| Task brief |
No pictures go in the copy; retype exactly the lines from the one with "Can you tell" through the last line of the records.

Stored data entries
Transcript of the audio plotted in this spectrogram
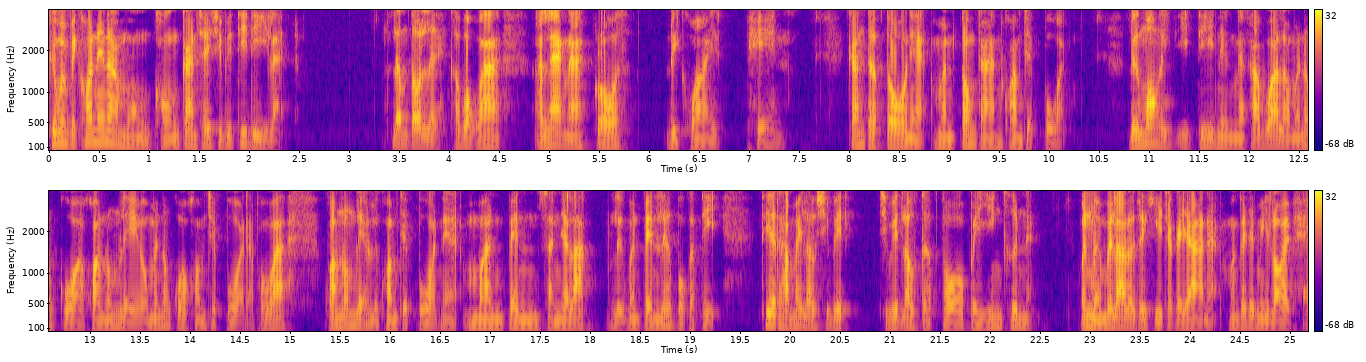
คือมันเป็นข้อแนะนำของของการใช้ชีวิตที่ดีแหละ เริ่มต้นเลยเขาบอกว่าอันแรกนะ growth requires pain การเติบโตเนี่ยมันต้องการความเจ็บปวด หรือมองอีกอีกทีหนึ่งนะครับ ว่าเราไม่ต้องกลัวความล้มเหลว ไม่ต้องกลัวความเจ็บปวดอะเพราะว่าความล้มเหลวหรือความเจ็บปวดเนี่ยมันเป็นสัญลักษณ์ หรือมันเป็นเรื่องปกติ ที่จะทำให้เราชีวิตชีวิตเราเติบโตไปยิ่งขึ้นเนี่ย มันเหมือนเวลาเราจะขี่จักรยานอะ่ะมันก็จะมีรอยแผล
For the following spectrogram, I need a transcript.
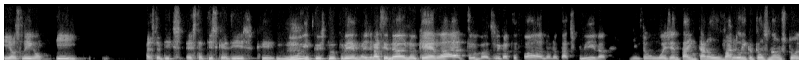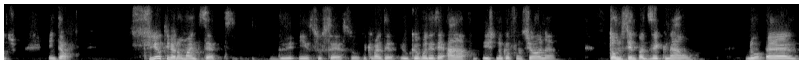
e eles ligam e a estatística, diz que muitos telefonemas vai ser não, não quero, ah, tu desligar o telefone, não está disponível. Então o agente está a tentar levar ali com aqueles nãos todos. Então, se eu tiver um mindset de insucesso, o que, vai dizer, o que eu vou dizer é: ah, isto nunca funciona, estou-me sempre a dizer que não, não, uh,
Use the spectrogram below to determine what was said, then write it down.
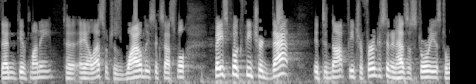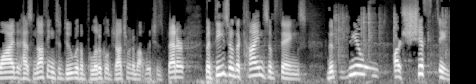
then give money to ALS, which was wildly successful. Facebook featured that. It did not feature Ferguson. It has a story as to why that has nothing to do with a political judgment about which is better. But these are the kinds of things that really are shifting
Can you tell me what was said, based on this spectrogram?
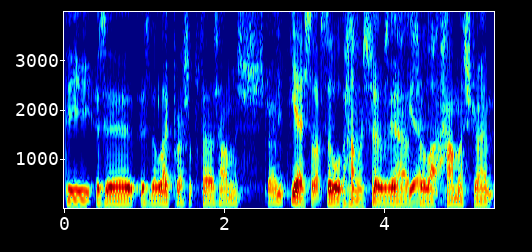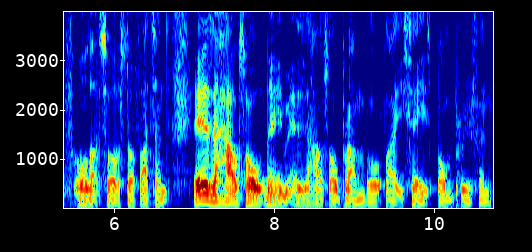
the is a is the leg press upstairs hammer strength? Yeah, so that's all the hammer So strength yeah, stuff. Yeah, so like hammer strength, all that sort of stuff. I tend it is a household name, it is a household brand, but like you say, it's bomb proof, and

| Finished exercise |
Can you tell me what was said, based on this spectrogram?
the is a is the leg press upstairs hammer strength? Yeah, so that's all the hammer So strength yeah, stuff. Yeah, so like hammer strength, all that sort of stuff. I tend it is a household name, it is a household brand, but like you say, it's bomb proof, and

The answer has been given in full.